DATA FOR THIS TASK

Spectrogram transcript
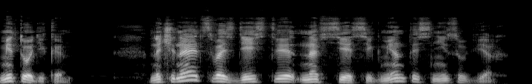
Методика. Начинает с воздействия на все сегменты снизу вверх.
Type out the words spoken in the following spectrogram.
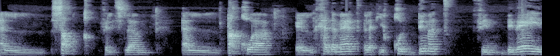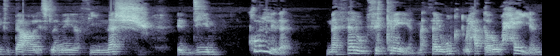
السبق في الإسلام التقوى الخدمات التي قدمت في بداية الدعوة الإسلامية في نشر الدين كل ده مثله فكريا مثله ممكن تقول حتى روحيا.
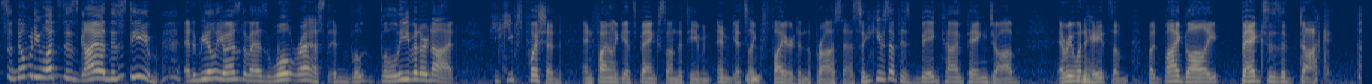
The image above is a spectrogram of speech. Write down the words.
So nobody wants this guy on this team, and Emilio Estevez won't rest. And be- believe it or not, he keeps pushing and finally gets Banks on the team and, and gets like fired in the process. So he gives up his big time paying job. Everyone mm-hmm. hates him, but by golly, Banks is a duck.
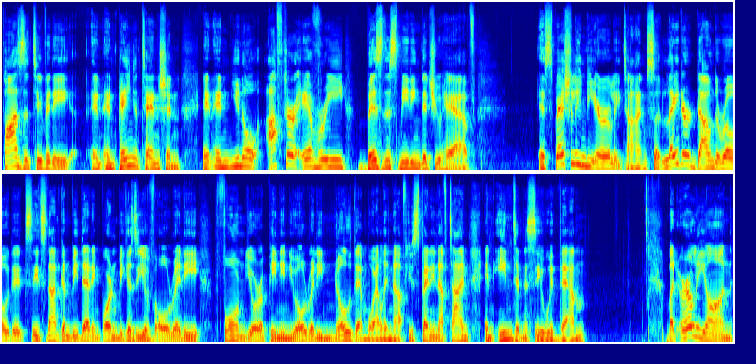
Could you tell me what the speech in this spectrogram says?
positivity and, and paying attention and, and you know after every business meeting that you have especially in the early times. So later down the road it's it's not going to be that important because you've already formed your opinion. You already know them well enough. You spend enough time and intimacy with them. But early on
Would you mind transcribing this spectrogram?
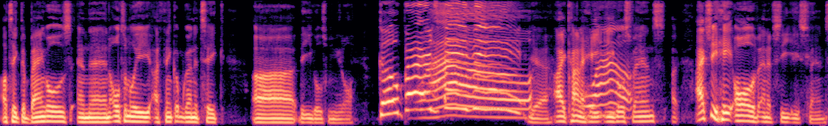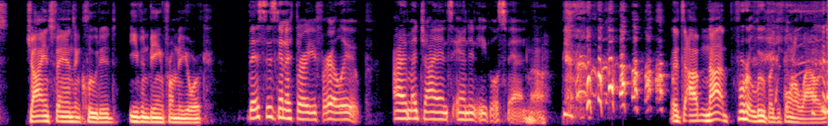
I'll take the Bengals and then ultimately I think I'm going to take uh the Eagles win it all. Go birds, Wow. baby. Yeah, I kind of hate Wow. Eagles fans. I, I actually hate all of NFC East fans, Giants fans included, even being from New York. This is going to throw you for a loop. I'm a Giants and an Eagles fan. Nah. it's I'm not for a loop. I just won't allow it.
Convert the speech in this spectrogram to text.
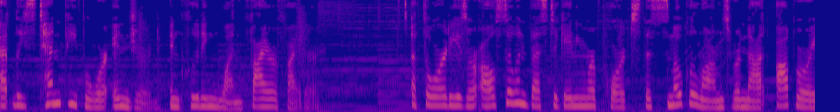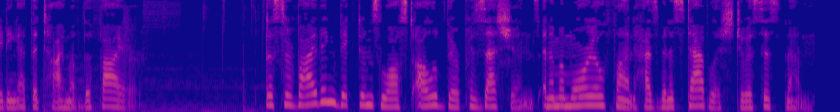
At least 10 people were injured, including one firefighter. Authorities are also investigating reports the smoke alarms were not operating at the time of the fire. The surviving victims lost all of their possessions, and a memorial fund has been established to assist them.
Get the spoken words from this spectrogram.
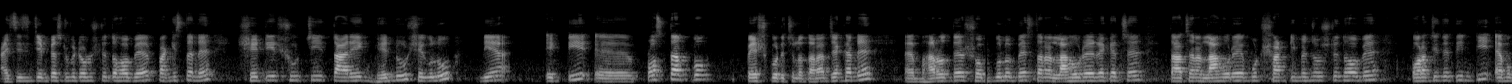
আইসিসি চ্যাম্পিয়ন্স ট্রফিটা অনুষ্ঠিত হবে পাকিস্তানে সেটির সূচি তারিখ ভেন্যু সেগুলো নিয়ে একটি এ, প্রস্তাব পেশ করেছিল তারা যেখানে ভারতের সবগুলো ম্যাচ তারা লাহোরে রেখেছে। তাছাড়া লাহোরে মোট ষাটটি ম্যাচ অনুষ্ঠিত হবে করাচিতে তিনটি এবং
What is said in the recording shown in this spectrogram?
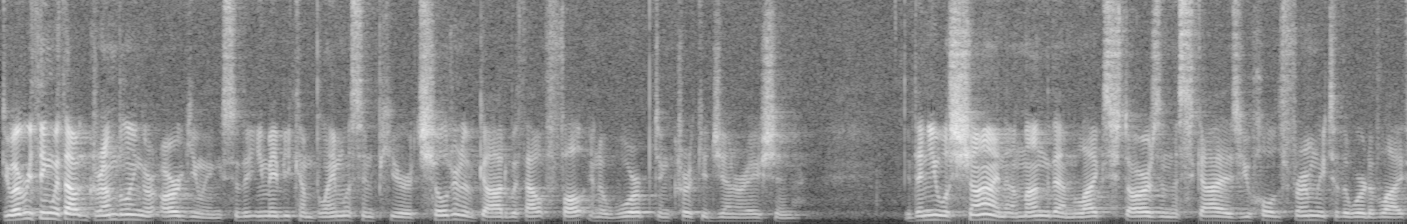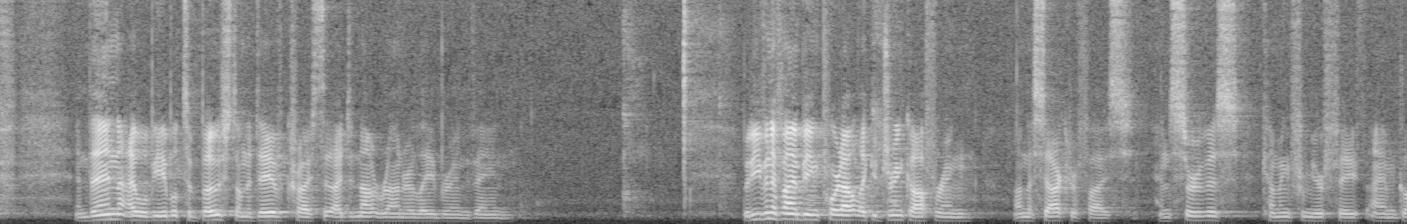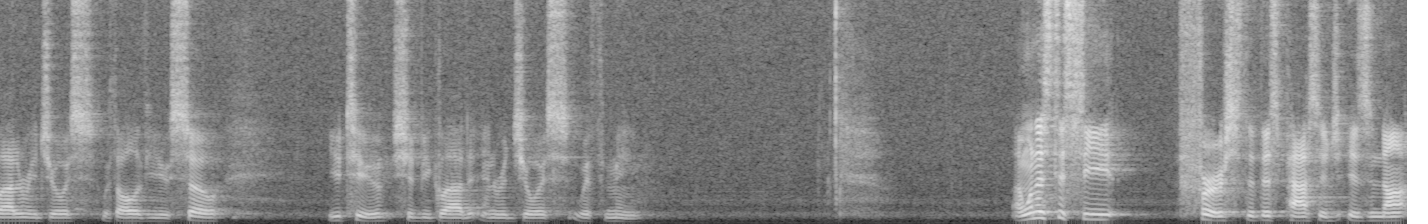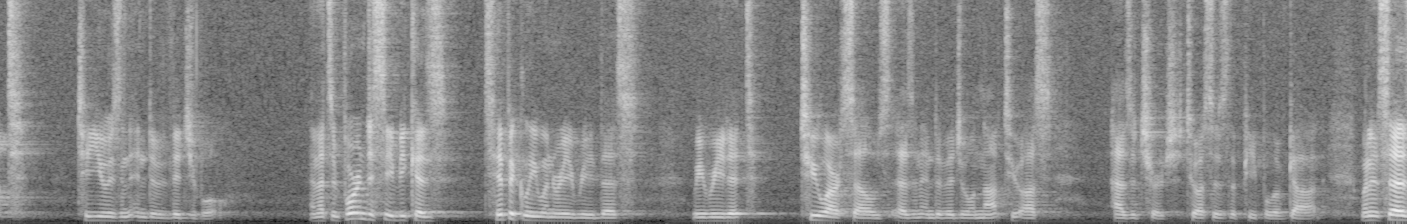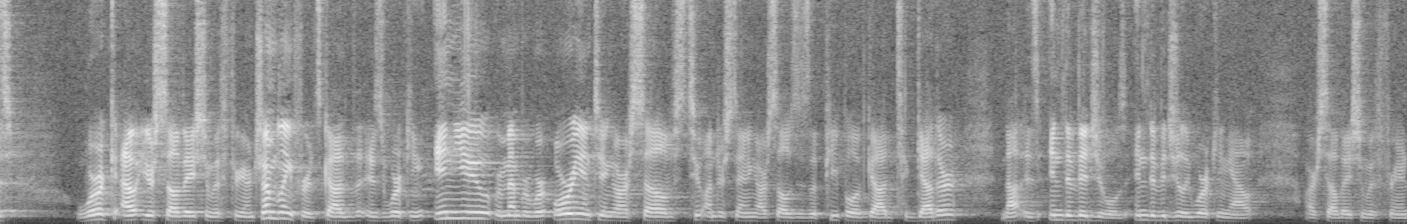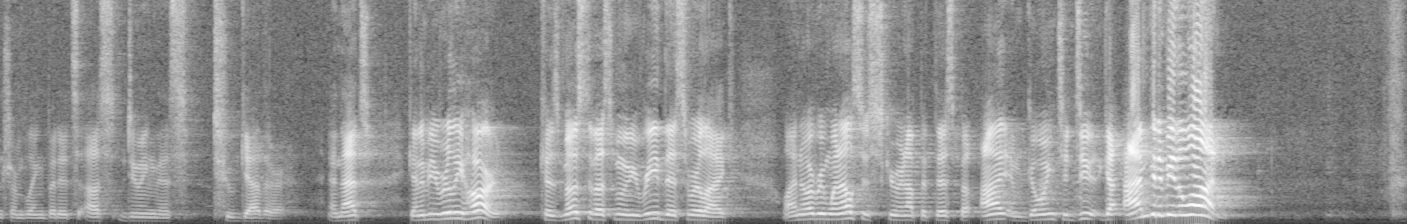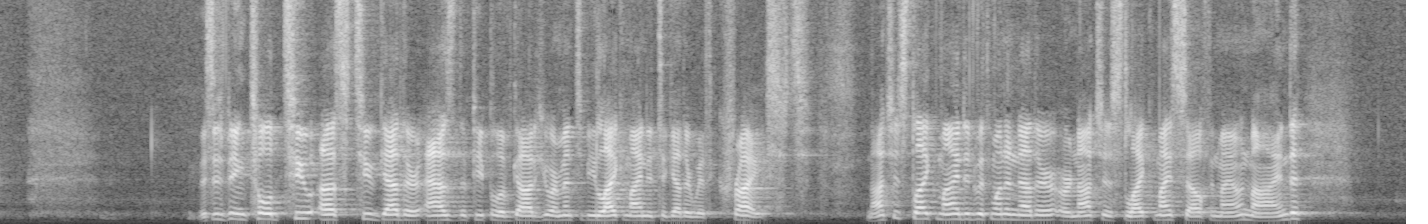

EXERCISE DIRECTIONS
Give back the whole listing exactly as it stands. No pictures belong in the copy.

RESULT OF THE EXERCISE
Spectrogram transcript
Методика. Начинает с воздействия на все сегменты снизу вверх.
Type out the words spoken in the following spectrogram.
السبق في الإسلام التقوى الخدمات التي قدمت في بداية الدعوة الإسلامية في نشر الدين كل ده مثله فكريا مثله ممكن تقول حتى روحيا.
The image above is a spectrogram of speech. Write down the words.
So nobody wants this guy on this team, and Emilio Estevez won't rest. And be- believe it or not, he keeps pushing and finally gets Banks on the team and, and gets like fired in the process. So he gives up his big time paying job. Everyone mm-hmm. hates him, but by golly, Banks is a duck.
Could you tell me what the speech in this spectrogram says?
positivity and, and paying attention and, and you know after every business meeting that you have especially in the early times. So later down the road it's it's not going to be that important because you've already formed your opinion. You already know them well enough. You spend enough time and intimacy with them. But early on
Would you mind transcribing this spectrogram?
I'll take the Bengals and then ultimately I think I'm going to take uh the Eagles win it all. Go birds, Wow. baby. Yeah, I kind of hate Wow. Eagles fans. I, I actually hate all of NFC East fans, Giants fans included, even being from New York. This is going to throw you for a loop. I'm a Giants and an Eagles fan. Nah. it's I'm not for a loop. I just won't allow it.
Convert the speech in this spectrogram to text.
At least 10 people were injured, including one firefighter. Authorities are also investigating reports the smoke alarms were not operating at the time of the fire. The surviving victims lost all of their possessions, and a memorial fund has been established to assist them.
Get the spoken words from this spectrogram.
আইসিসি চ্যাম্পিয়ন্স ট্রফিটা অনুষ্ঠিত হবে পাকিস্তানে সেটির সূচি তারিখ ভেন্যু সেগুলো নিয়ে একটি এ, প্রস্তাব পেশ করেছিল তারা যেখানে ভারতের সবগুলো ম্যাচ তারা লাহোরে রেখেছে। তাছাড়া লাহোরে মোট ষাটটি ম্যাচ অনুষ্ঠিত হবে করাচিতে তিনটি এবং
What is said in the recording shown in this spectrogram?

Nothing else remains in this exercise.